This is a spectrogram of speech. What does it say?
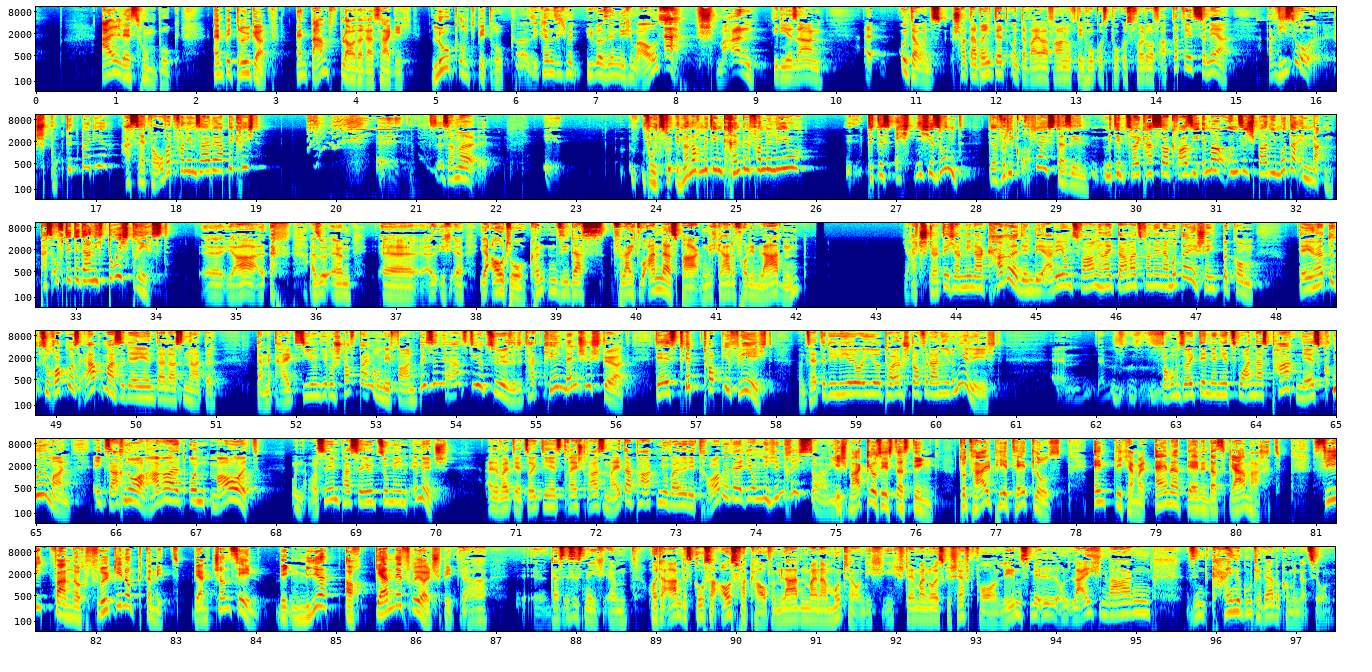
Alles Humbug. Ein Betrüger, ein Dampfplauderer, sage ich. Lug und Betrug. Ah, Sie kennen sich mit Übersinnlichem aus? Ah, Schmarrn, die dir sagen. Äh, unter uns. Schotter bringt es und der Weiber fahren auf den Hokuspokus voll drauf ab. Was willst du mehr? Äh, Wieso? Spuckt es bei dir? Hast du etwa auch was von dem Salbe abgekriegt? Äh, sag mal, äh, wohnst du immer noch mit dem Krempel von der Leo? Das ist echt nicht gesund. Da würde ich auch Geister sehen. Mit dem Zeug hast du auch quasi immer unsichtbar die Mutter im Nacken. Pass auf, dass du da nicht durchdrehst. Äh, ja, also ähm, äh, also ich, äh, Ihr Auto, könnten Sie das vielleicht woanders parken, nicht gerade vor dem Laden? Ja, was stört dich an meiner Karre? Den Beerdigungswagen habe ich damals von deiner Mutter geschenkt bekommen. Der gehörte zu Roccos Erbmasse, der ihr hinterlassen hatte. Damit ich sie und ihre Stoffballen rumgefahren, bis in die Erzdiözese. Das hat kein Mensch gestört. Der ist tipptopp gepflegt. Sonst hätte die Leo ihre teuren Stoffe da in ihre Nähe gelegt. Ähm, warum soll ich den denn jetzt woanders parken? Der ist cool, Mann. Ich sag nur Harald und Maut. Und außerdem passt er gut zu meinem Image. Also, was, jetzt soll ich den jetzt drei Straßen weiter parken, nur weil du die Trauerbewältigung nicht hinkriegst, oder wie? Geschmacklos ist das Ding. Total pietätlos. Endlich einmal einer, der Ihnen das klar macht. Sie fahren noch früh genug damit. Werden schon sehen. Wegen mir auch gerne früher als später. Ja, äh, das ist es nicht. Ähm, heute Abend ist großer Ausverkauf im Laden meiner Mutter und ich, ich stelle mein neues Geschäft vor. Lebensmittel und Leichenwagen sind keine gute Werbekombination.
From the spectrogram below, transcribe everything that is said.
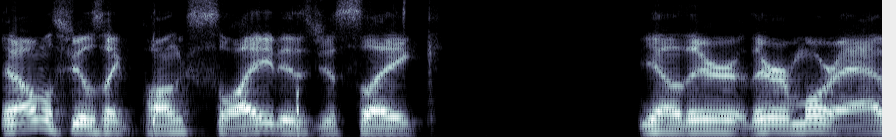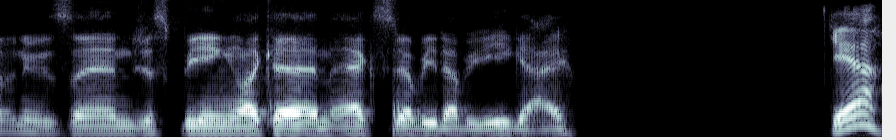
it almost feels like Punk's slight is just like you know there there are more avenues than just being like an ex WWE guy. Yeah.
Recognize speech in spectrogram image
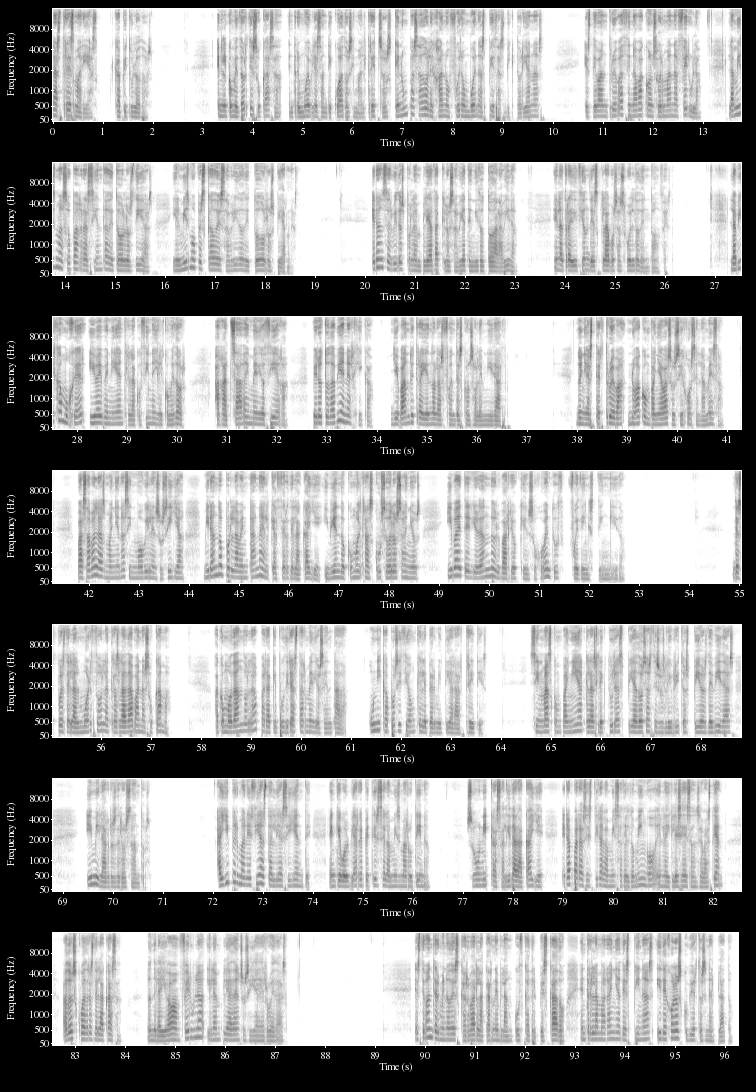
Las Tres Marías, capítulo 2. En el comedor de su casa, entre muebles anticuados y maltrechos que en un pasado lejano fueron buenas piezas victorianas, Esteban Trueba cenaba con su hermana Férula, la misma sopa grasienta de todos los días y el mismo pescado desabrido de todos los viernes. Eran servidos por la empleada que los había atendido toda la vida, en la tradición de esclavos a sueldo de entonces. La vieja mujer iba y venía entre la cocina y el comedor, agachada y medio ciega, pero todavía enérgica, llevando y trayendo las fuentes con solemnidad. Doña Esther Trueba no acompañaba a sus hijos en la mesa. Pasaba las mañanas inmóvil en su silla, mirando por la ventana el quehacer de la calle y viendo cómo el transcurso de los años iba deteriorando el barrio que en su juventud fue distinguido. Después del almuerzo la trasladaban a su cama, acomodándola para que pudiera estar medio sentada, única posición que le permitía la artritis, sin más compañía que las lecturas piadosas de sus libritos píos de vidas y milagros de los santos. Allí permanecía hasta el día siguiente, en que volvía a repetirse la misma rutina. Su única salida a la calle era para asistir a la misa del domingo en la iglesia de San Sebastián, a dos cuadras de la casa, donde la llevaban Férula y la empleada en su silla de ruedas. Esteban terminó de escarbar la carne blancuzca del pescado entre la maraña de espinas y dejó los cubiertos en el plato.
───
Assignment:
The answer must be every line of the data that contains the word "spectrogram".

Answer box:
This is a spectrogram of speech. What does it say?
From the spectrogram below, transcribe everything that is said.
Recognize speech in spectrogram image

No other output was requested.